 Pope John Paul II, Redemptor Hominis no. 9: “This revelation of the Father and outpouring of the Holy Spirit, which stamp an indelible seal on the mystery of the Redemption, explain the meaning of the Cross and death of Christ.”
 Foundations, pgs. 279-280; emphasis author.
 Franciscan Herald Press, 1971
 pgs. 58-59
 cf. Abraham Heschel, God in Search of Man: A Philosophy of Judaism, (Farrar, Straus and Giroux, 1971) pg. 260: “The two classical terms for the moment at Sinai are mattan torah and kabbalat torah, ‘the giving of the Torah’ and ‘the acceptance of the Torah.’ It was both an event in the life of God and an event in the life of man.”
 Cf. Hans Urs von Balthasar, Theo-Drama: Theological Dramatic Theory vol. 2, (Ignatius Press, 1990), pg. 104: “Christ himself is so much the Incarnate Deed and Word of God that it would be quite inappropriate for him to write anything. When, nonetheless, his history comes to be written down, the writing of it shows, not (as in the Old Testament) progress in revelation itself, but progress in understanding and reflection upon it.”
 Pgs. 83-84.
 “This revelation of the Father and outpouring of the Holy Spirit, which stamp an indelible seal on the mystery of the Redemption, explain the meaning of the Cross and death of Christ” (Pope John Paul II, Redemptor Hominis no. 9)

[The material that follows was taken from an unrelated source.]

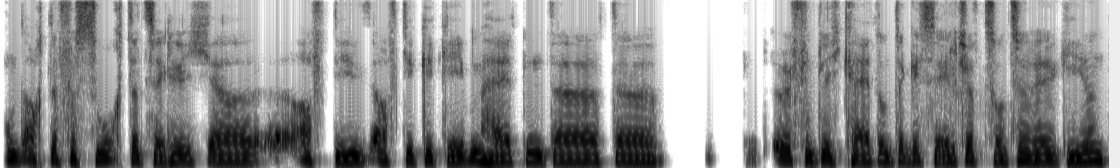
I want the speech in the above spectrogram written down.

 pg. 75
 Nostra Aetate, no. 2
 First Apology, ch. 46
 Theo-Drama: Theological Dramatic Theory vol. 3, (Ignatius Press, 1993), pg. 282.
 Cf. Luigi Giussani, Is it Possible to Live This Way? Vol. 1 Faith, (McGill-Queen’s University Press, 2008), pgs. 25-41.
 Gaudium et Spes no. 22